“This is what I want to be, so this is what I’m going to post, and that can do a Lot of damage.”
A Mental Image
Not only can this damage your self-esteem, but your mental health can be impacted as well. “Being inundated by these edited images on a regular basis can take a toll on people,” according to the Washington Post. “Looking at a photo of yourself and not seeing the same thing reflected in the mirror or an unedited photo can make people unhappy.” The Washington Post adds that this phenomenon has been coined as ‘Snapchat dysmorphia’ by Dr. Tijion Esho, a cosmetic doctor in the UK. According to a 2018 article published in the Journal of the American Medical Association, Snapchat dysmorphia is a type of body dysmorphic disorder, which is “a body-image disorder characterized by persistent and intrusive preoccupations with an imagined or slight defect in one’s appearance,” as stated by the Anxiety and Depression Association of America. BDD shows itself in many ways, including repeatedly checking your appearance, comparing yourself to others, excessive grooming and exercise and seeking surgery, according to the ADAA, and is seen almost equally in men and women. It often appears during adolescence. “People who have body dysmorphic disorder (BDD) think about their real or perceived flaws for hours each day,” explains the ADAA. “They can’t control their negative thoughts and don’t believe people who tell them that they look fine.

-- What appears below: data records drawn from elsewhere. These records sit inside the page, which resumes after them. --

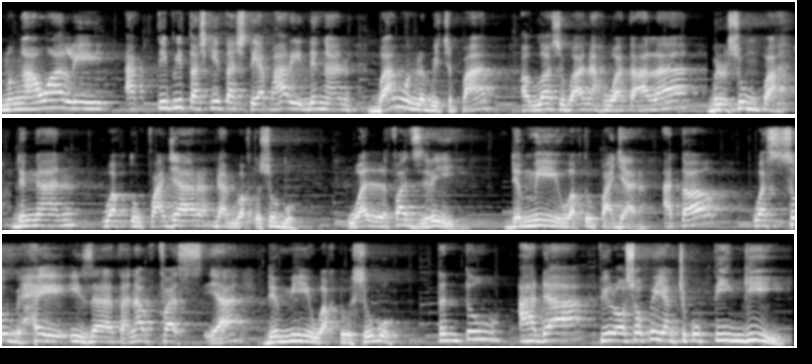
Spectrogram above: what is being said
mengawali aktivitas kita setiap hari dengan bangun lebih cepat. Allah subhanahu wa ta'ala bersumpah dengan waktu fajar dan waktu subuh. Wal fajri demi waktu fajar atau wasubhi iza tanafas ya. Demi waktu subuh. Tentu ada filosofi yang cukup tinggi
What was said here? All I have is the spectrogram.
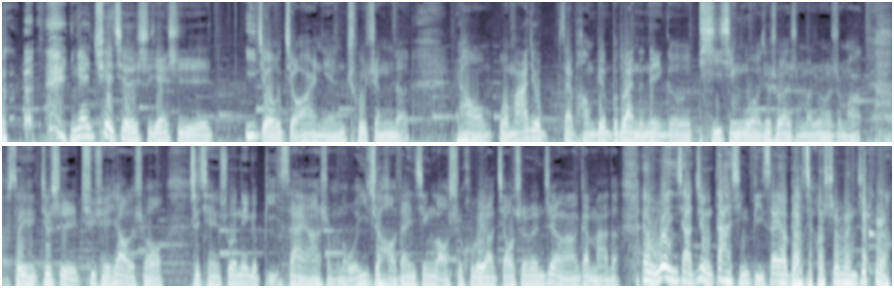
应该确切的时间是。一九九二年出生的，然后我妈就在旁边不断的那个提醒我，就说什么什么什么，所以就是去学校的时候，之前说那个比赛啊什么的，我一直好担心老师会不会要交身份证啊，干嘛的？哎，我问一下，这种大型比赛要不要交身份证啊？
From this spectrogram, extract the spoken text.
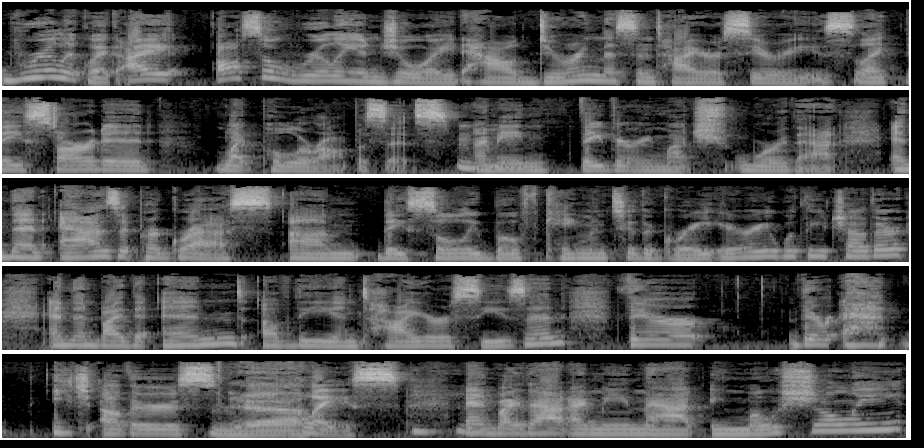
really quick. I also really enjoyed how during this entire series, like they started like polar opposites. I mean, they very much were that. And then as it progressed, um, they slowly both came into the gray area with each other. And then by the end of the entire season, they're they're at each other's Yeah. place. And by that, I mean that emotionally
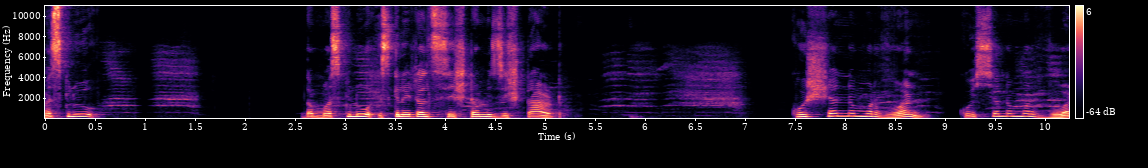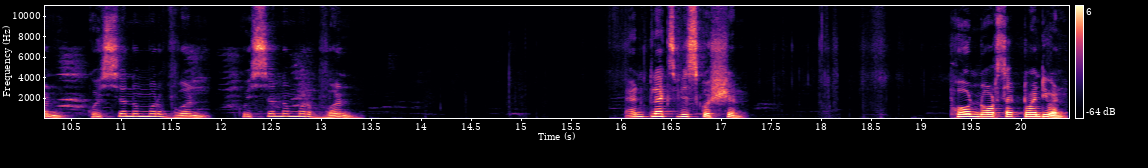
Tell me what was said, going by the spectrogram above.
Musculo the musculoskeletal system is start question number one question number one question number one question number one NCLEX with question for notes at twenty one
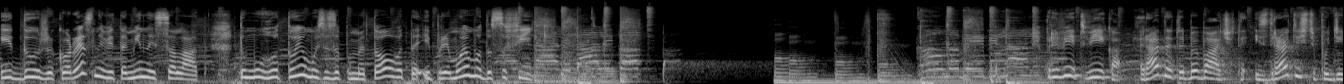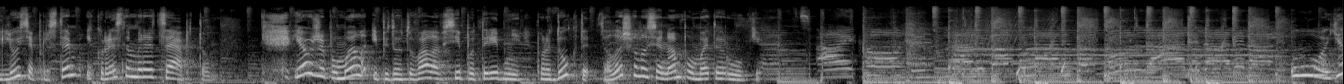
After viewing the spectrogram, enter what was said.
і дуже корисний вітамінний салат. Тому готуємося запам'ятовувати і прямуємо до Софійки. Привіт, Віка! Рада тебе бачити і з радістю поділюся простим і корисним рецептом. Я вже помила і підготувала всі потрібні продукти, залишилося нам помити руки. Я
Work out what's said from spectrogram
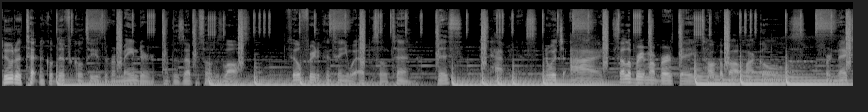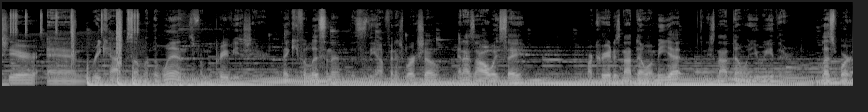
Due to technical difficulties, the remainder of this episode is lost. Feel free to continue with episode 10. This is Happiness, in which I celebrate my birthday, talk about my goals for next year, and recap some of the wins from the previous year. Thank you for listening. This is the Unfinished Work Show. And as I always say, my creator's not done with me yet, he's not done with you either. Let's work.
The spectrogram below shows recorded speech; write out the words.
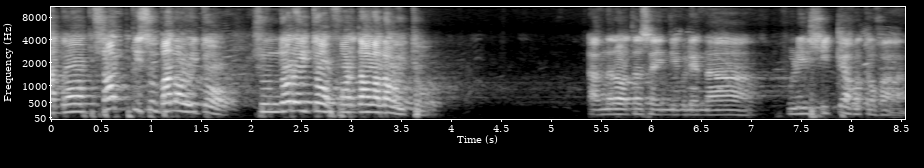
আদব সব কিছু ভালো হইতো সুন্দর হইতো ফর্দাওয়ালা হইতো আপনারা অতা চাইনি বলে না ফুলির শিক্ষা কত খান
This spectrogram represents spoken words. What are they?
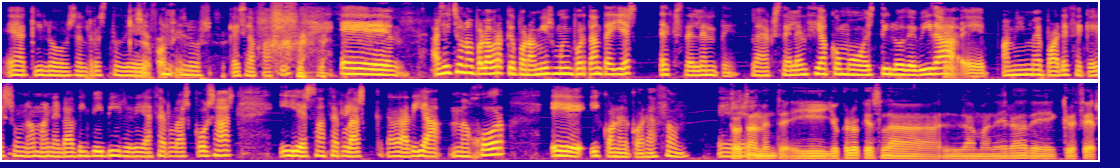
Eh, aquí los el resto de que sea fácil, los, que sea fácil. Eh, has dicho una palabra que para mí es muy importante y es excelente. La excelencia como estilo de vida a mí me parece que es una manera de vivir, de hacer las cosas y es hacerlas cada día mejor y con el corazón. Eh, Totalmente, y yo creo que es la, la manera de crecer.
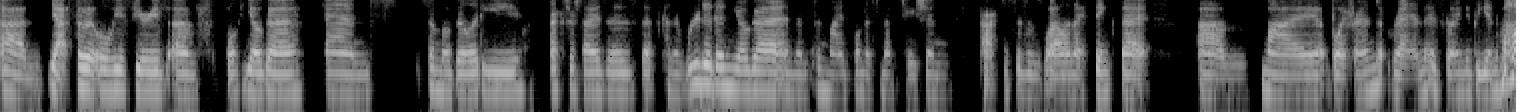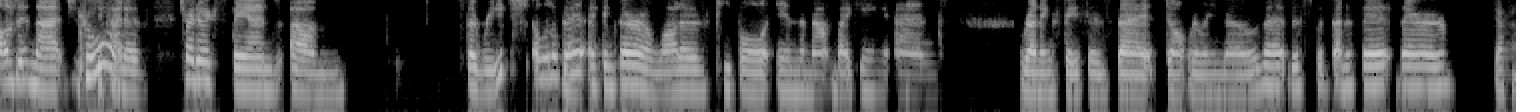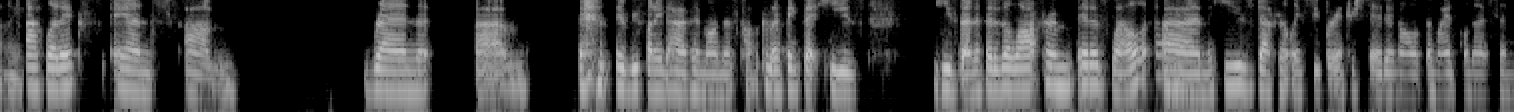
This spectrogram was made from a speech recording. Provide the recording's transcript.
um, yeah, so it will be a series of both yoga and some mobility exercises that's kind of rooted in yoga and then some mindfulness meditation practices as well. And I think that um, my boyfriend, Ren, is going to be involved in that just Cool. to kind of try to expand um, the reach a little Yeah. bit. I think there are a lot of people in the mountain biking and running spaces that don't really know that this would benefit their definitely athletics and um, Ren. Um, it'd be funny to have him on this call because I think that he's he's benefited a lot from it as well. Yeah. Um, he's definitely super interested in all of the mindfulness and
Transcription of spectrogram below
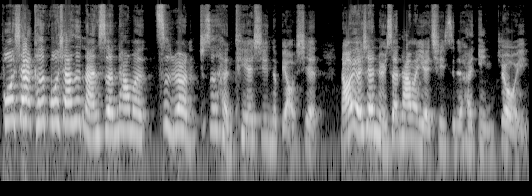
剥虾，可是剥虾是男生他们自认就是很贴心的表现，然后有一些女生她们也其实很 enjoy。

Their thoughts may cause severe emotional distress and interfere with their daily functioning.” BDD can also cause someone to overestimate the significance of their insecurities, according to the International OCD Foundation. “For example, when walking into a restaurant, a patient with BDD who has concerns about his nose might think, ‘Everyone in the restaurant is staring at my big, bulbous nose,” they state. “Patients are also more likely misinterpret minor flaws (e.g., perceived asymmetry) as major personal flaws (e.g., ‘If my nose is crooked, I am unlovable’). ”According to the International OCD Foundation, “Most patients with body dysmorphic disorder (BDD) do not seek psychiatric/psychological care, but look for costly surgical, dermatologic, and dental treatments to try to fix perceived appearance flaws.” According to a 2018 survey by The American Academy of Facial Plastic and Reconstructive Surgery, 55 percent of facial cosmetic surgeons in 2017 saw this type of patient. Moreover, over 50 percent of AAFPRS members saw “an increase in cosmetic surgery or injectables with patients under age 30 last year,” it said, “and over four-fifths of treatments in 2017 were cosmetic non-surgical procedures.” Dr. Alex Sobel, a cosmetic surgeon at Anderson Sobel Cosmetic Surgery in Seattle, Wash. and president of the American Board of Cosmetic Surgery, says this trend is not as common in Washington, but rather in Los Angeles or Miami. Despite this, Chard says she is considering getting cosmetic surgery—more specifically, either a double chin removal surgery or a jawline-sharpening surgery. “When I take pictures and I feel . . . more like myself is when my face does look really angular and I like how sharp my features look when it’s at those angles,” she says, “I wish that’s what my face looked like normally.” Chard adds, “Everyone has the best version of themselves that they have in their head and what you think you look like, and if your external could match your internal, why not? That’s plastic surgery for you.” However, Dr. Esho said in his interview with the Independent that doctors hardly ever take these desires at face value. “We have a stringent consultation process in place, which assesses the patient’s suitability for treatment and we never do treatment on the same day, allowing the patient to ‘cool off ’ and really think about their choice,” he added. Doctors also look for any “red flags” or signs of BDD before going through with the procedure, according to the Independent. Dr. Sobel also warns not to be fooled by post-surgery photos, since full results can take almost a year to show up. For example, Brazilian butt lift s are still swollen for some time aft er surgery, so it’s likely that post-op photos you see on social media aren’t indicative of the final result. He also says that surgery often can’t replicate filters of Facetune, adding, “Filters aren’t a replacement for expert consultation.” So, how long will this trend last? Doctors believe it won’t be going away anytime soon, as stated by the Washington Post. “I’m just one small person in a big world, I can’t change everything, but I can make people aware and recognize and know that it’s not the real world,” said Vashi.